→ WORK REQUEST
Restate word for word each line from the one containing "Write the words" through the end of the material, and nothing more. Drop every picture.

====== MATERIAL FOR THIS TASK ======

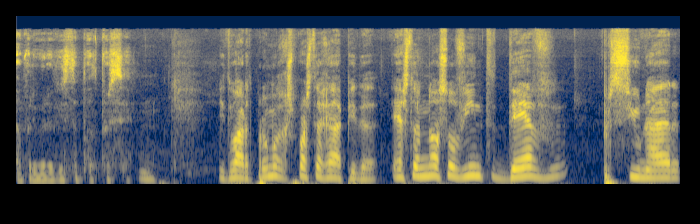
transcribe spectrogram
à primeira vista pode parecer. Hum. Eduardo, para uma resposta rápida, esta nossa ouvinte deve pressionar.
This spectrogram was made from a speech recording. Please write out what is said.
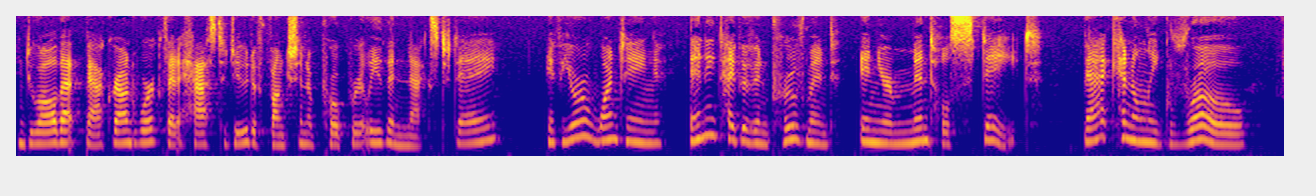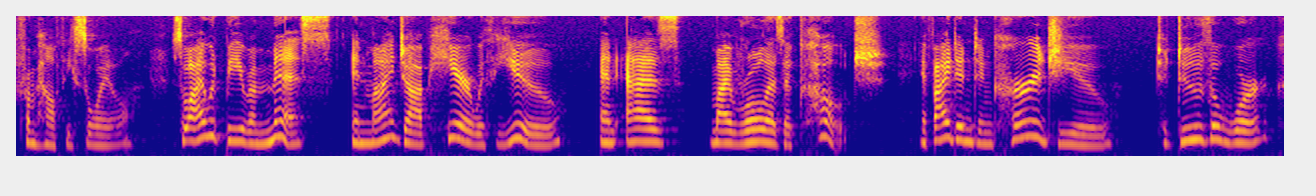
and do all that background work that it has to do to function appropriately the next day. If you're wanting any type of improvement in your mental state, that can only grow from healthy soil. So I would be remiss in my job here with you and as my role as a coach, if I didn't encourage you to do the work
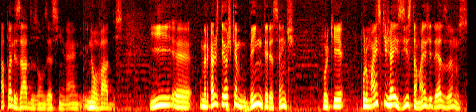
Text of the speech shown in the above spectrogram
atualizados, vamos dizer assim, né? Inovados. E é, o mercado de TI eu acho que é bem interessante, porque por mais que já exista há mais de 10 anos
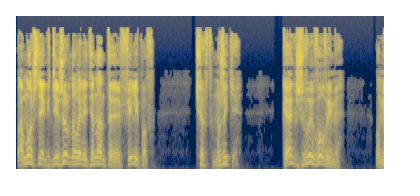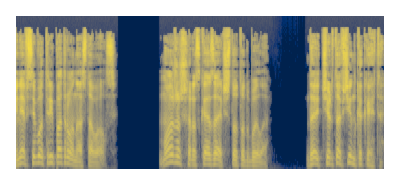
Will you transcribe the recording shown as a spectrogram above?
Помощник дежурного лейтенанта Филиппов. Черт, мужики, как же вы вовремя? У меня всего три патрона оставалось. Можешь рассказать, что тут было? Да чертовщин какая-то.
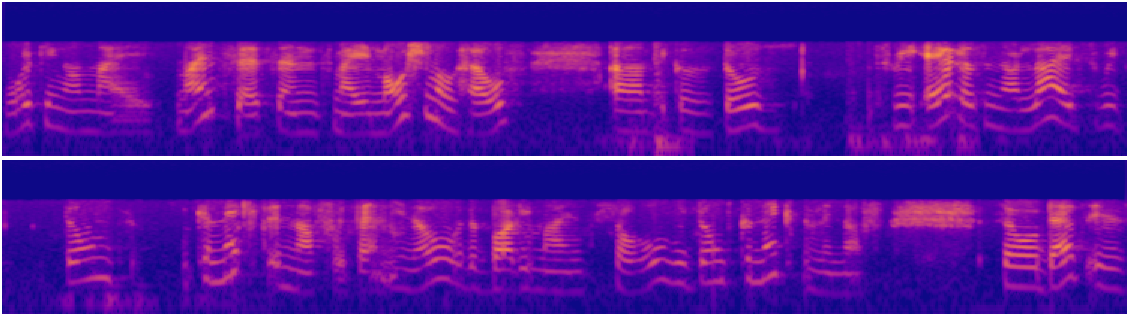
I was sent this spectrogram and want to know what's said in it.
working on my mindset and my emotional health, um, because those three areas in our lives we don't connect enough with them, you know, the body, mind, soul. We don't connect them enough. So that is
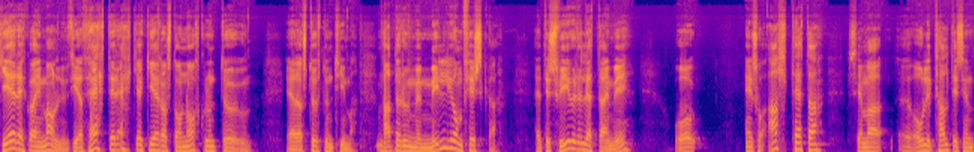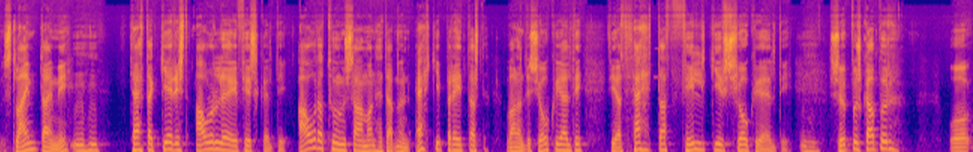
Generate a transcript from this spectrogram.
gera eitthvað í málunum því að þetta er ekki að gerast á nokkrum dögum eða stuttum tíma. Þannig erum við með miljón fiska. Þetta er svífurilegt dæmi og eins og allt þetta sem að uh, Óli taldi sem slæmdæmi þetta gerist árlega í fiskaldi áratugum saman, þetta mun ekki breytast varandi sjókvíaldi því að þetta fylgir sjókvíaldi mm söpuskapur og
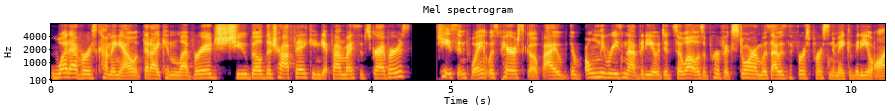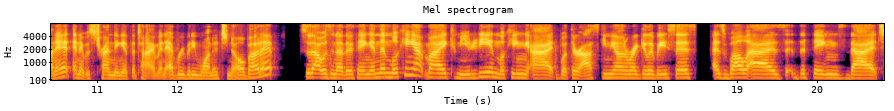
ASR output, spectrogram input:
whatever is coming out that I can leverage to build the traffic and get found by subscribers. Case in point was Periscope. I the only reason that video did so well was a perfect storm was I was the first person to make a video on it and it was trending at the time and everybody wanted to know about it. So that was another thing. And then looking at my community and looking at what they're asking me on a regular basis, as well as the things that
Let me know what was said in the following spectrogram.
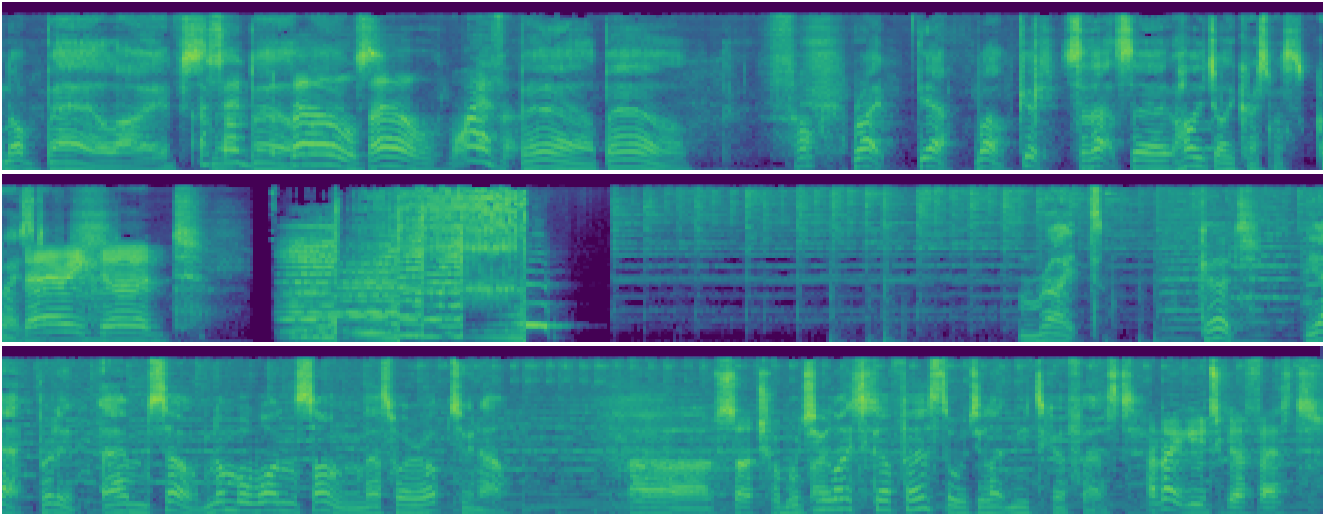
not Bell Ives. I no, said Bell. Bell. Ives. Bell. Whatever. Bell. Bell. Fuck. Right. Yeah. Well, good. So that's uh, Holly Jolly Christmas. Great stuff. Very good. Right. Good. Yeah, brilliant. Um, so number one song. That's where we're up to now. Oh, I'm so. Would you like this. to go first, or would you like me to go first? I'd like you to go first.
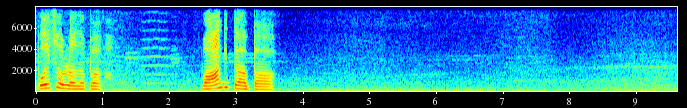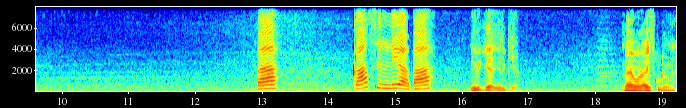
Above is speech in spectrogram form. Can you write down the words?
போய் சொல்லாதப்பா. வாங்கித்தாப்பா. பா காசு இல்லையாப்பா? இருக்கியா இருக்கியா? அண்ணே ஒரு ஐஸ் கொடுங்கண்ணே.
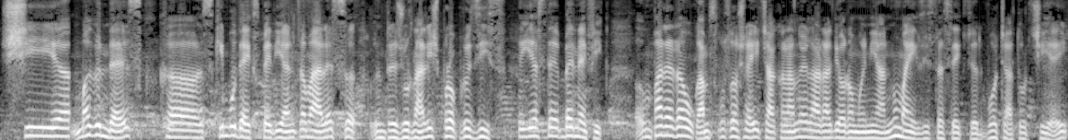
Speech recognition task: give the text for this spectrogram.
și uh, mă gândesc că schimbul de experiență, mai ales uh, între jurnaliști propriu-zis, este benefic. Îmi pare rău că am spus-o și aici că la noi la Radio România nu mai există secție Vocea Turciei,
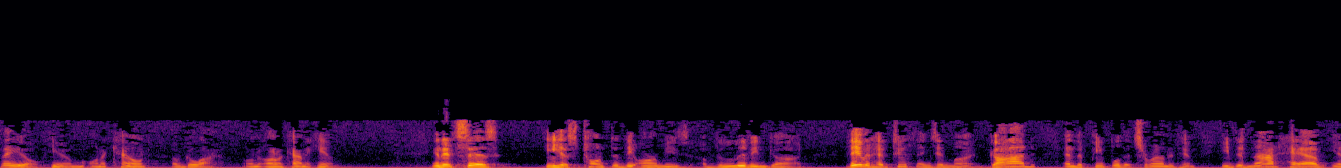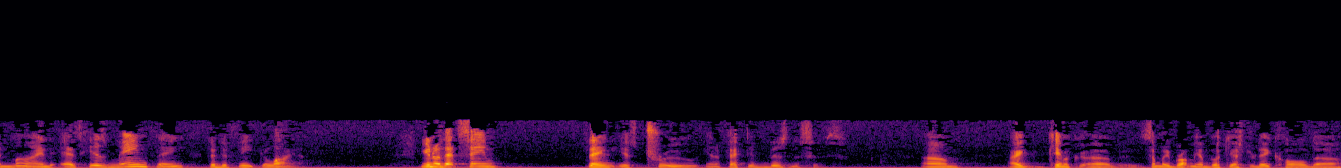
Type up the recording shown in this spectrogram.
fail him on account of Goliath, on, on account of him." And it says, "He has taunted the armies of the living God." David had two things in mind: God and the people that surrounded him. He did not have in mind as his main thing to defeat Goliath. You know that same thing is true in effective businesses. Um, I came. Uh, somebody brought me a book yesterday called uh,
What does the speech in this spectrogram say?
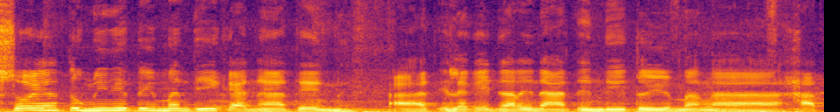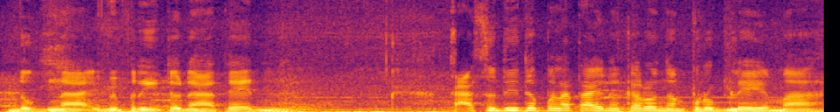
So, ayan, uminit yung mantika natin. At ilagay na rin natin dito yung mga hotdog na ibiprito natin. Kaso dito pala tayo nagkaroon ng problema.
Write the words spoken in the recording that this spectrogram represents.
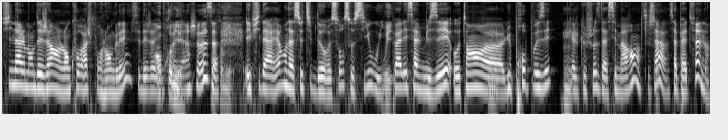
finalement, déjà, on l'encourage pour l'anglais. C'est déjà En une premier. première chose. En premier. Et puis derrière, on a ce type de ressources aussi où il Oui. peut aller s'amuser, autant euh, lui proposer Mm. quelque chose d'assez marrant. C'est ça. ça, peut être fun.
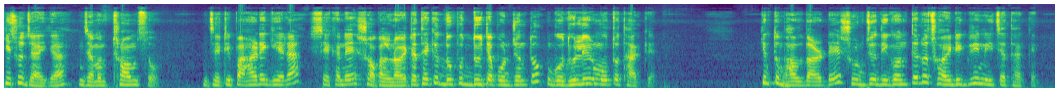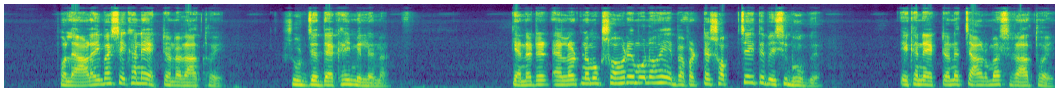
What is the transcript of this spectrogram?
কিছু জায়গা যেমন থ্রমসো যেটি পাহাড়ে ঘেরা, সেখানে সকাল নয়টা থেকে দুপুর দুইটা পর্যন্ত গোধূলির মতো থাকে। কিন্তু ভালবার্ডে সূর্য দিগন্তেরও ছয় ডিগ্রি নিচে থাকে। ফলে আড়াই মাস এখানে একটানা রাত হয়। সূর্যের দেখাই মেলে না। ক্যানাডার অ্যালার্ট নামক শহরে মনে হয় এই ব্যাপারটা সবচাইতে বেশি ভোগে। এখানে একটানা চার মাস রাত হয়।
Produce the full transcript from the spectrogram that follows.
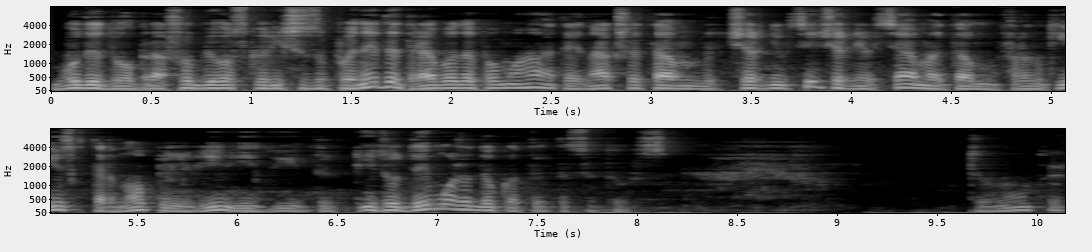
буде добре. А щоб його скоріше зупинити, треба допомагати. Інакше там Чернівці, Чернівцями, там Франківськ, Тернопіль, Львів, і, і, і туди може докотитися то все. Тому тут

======

→ TASK RESPONSE
Write the words spoken in the recording that this spectrogram represents.
finalement, déjà, on l'encourage pour l'anglais. C'est déjà En une premier. première chose. En premier. Et puis derrière, on a ce type de ressources aussi où il Oui. peut aller s'amuser, autant euh, lui proposer Mm. quelque chose d'assez marrant. C'est ça. ça, peut être fun.
What is the transcript of this spectrogram?
কিছু জায়গা যেমন থ্রমসো যেটি পাহাড়ে ঘেরা, সেখানে সকাল নয়টা থেকে দুপুর দুইটা পর্যন্ত গোধূলির মতো থাকে। কিন্তু ভালবার্ডে সূর্য দিগন্তেরও ছয় ডিগ্রি নিচে থাকে। ফলে আড়াই মাস এখানে একটানা রাত হয়। সূর্যের দেখাই মেলে না। ক্যানাডার অ্যালার্ট নামক শহরে মনে হয় এই ব্যাপারটা সবচাইতে বেশি ভোগে। এখানে একটানা চার মাস রাত হয়।
Produce the full transcript from the spectrogram that follows.
буде добре. А щоб його скоріше зупинити, треба допомагати. Інакше там Чернівці, Чернівцями, там Франківськ, Тернопіль, Львів, і, і, і туди може докотитися то все. Тому тут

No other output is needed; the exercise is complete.